* Given information
----
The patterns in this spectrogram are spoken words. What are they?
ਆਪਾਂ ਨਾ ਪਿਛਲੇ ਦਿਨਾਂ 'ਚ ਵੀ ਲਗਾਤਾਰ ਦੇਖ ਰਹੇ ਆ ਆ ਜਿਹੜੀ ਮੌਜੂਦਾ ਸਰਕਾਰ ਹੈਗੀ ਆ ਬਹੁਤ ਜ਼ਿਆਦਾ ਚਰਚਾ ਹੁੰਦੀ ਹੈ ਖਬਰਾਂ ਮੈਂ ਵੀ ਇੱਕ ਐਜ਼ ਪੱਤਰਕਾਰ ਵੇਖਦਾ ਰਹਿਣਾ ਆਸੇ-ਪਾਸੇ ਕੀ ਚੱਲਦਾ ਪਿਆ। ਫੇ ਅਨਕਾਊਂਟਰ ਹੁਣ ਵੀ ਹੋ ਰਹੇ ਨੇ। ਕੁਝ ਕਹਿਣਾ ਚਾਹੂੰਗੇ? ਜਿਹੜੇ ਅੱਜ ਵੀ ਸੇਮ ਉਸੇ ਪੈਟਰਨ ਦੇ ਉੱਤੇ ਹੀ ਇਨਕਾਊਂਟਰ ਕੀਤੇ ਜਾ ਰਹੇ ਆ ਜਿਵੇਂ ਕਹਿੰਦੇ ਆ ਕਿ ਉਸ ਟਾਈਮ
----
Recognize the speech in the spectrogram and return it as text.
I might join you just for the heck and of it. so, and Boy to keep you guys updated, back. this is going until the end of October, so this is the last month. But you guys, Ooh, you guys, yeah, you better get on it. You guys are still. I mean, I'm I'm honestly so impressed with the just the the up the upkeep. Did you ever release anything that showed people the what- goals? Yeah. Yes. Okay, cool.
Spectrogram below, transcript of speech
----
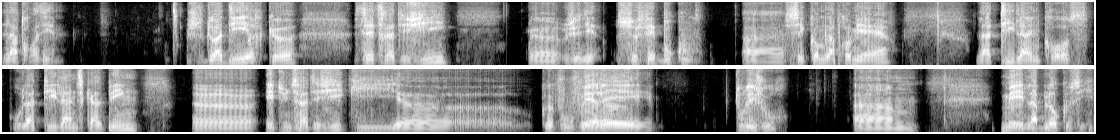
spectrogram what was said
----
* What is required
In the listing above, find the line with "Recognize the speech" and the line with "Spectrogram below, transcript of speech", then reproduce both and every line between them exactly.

* Answer to the problem
Recognize the speech in the spectrogram and return it as text.
I might join you just for the heck and of it. so, and Boy to keep you guys updated, back. this is going until the end of October, so this is the last month. But you guys, Ooh, you guys, yeah, you better get on it. You guys are still. I mean, I'm I'm honestly so impressed with the just the the up the upkeep. Did you ever release anything that showed people the what- goals? Yeah. Yes. Okay, cool.
Spectrogram below, transcript of speech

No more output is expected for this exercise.